According to St. Louis Tribune, the bill, which was passed by Utah’s legislature earlier this year, would tax the NSA’s Bluffdale data center for the millions of dollars of energy it is expected to consume – an act that would severely cripple the agency’s new upscale location.

Although the NSA is protesting the possible tax, a Utah attorney has stepped forward and said he informed the agency about HB325 but did not hear anything back until an official emailed Gov. Gary Herbert several weeks after Herbert had already signed the measure.

"We are quite concerned about this," wrote Harvey Davis, NSA director of installations and logistics, in the April 26 email. “The long and short of it is: Long-term stability in the utility rates was a major factor in Utah being selected as our site for our $1.5 billion construction at Camp Williams. HB325 runs counter to what we expected.”

The measure, which Herbert signed into effect April 1, benefits the Utah Military Installation Development Authority. It allows the entity, which was set up to put select military properties on the public tax bill, to collect a tax of up to 6 percent on Rocky Mountain Power electricity used by the Utah Data Center.

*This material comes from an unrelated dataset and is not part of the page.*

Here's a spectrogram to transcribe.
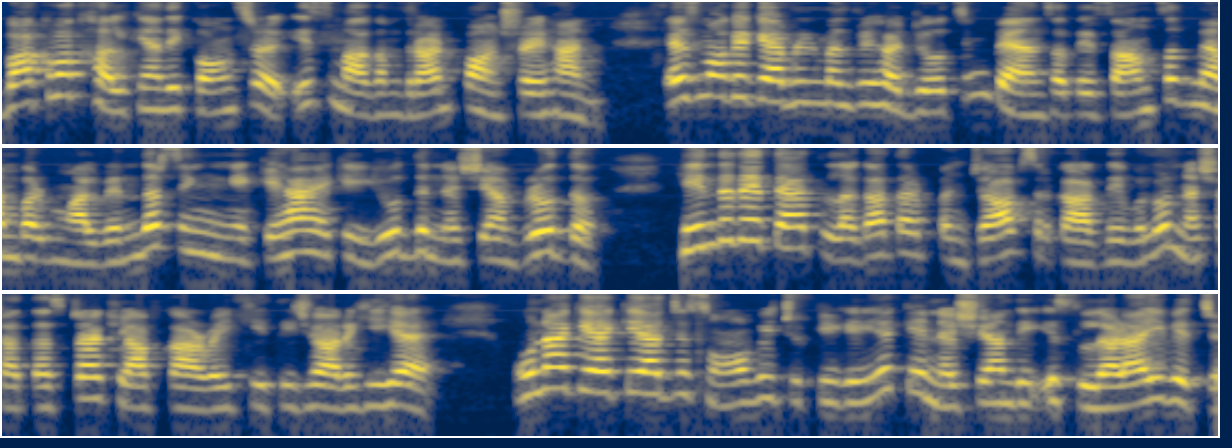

A 2012 Wired magazine article, citing former intelligence and NSA officials, said computers at the data center will collect electronic information — from emails to cell phone records to purchasing receipts — from all across the world, store it and look for threatening patterns. The article estimated the Utah Data Center would consume $40 million of electricity a year — a level of consumption at which the NSA would have to pay up to another $2.4 million annually to satisfy the tax HB325 could impose.

Sources: St. Louis Tribune, Wired, HB325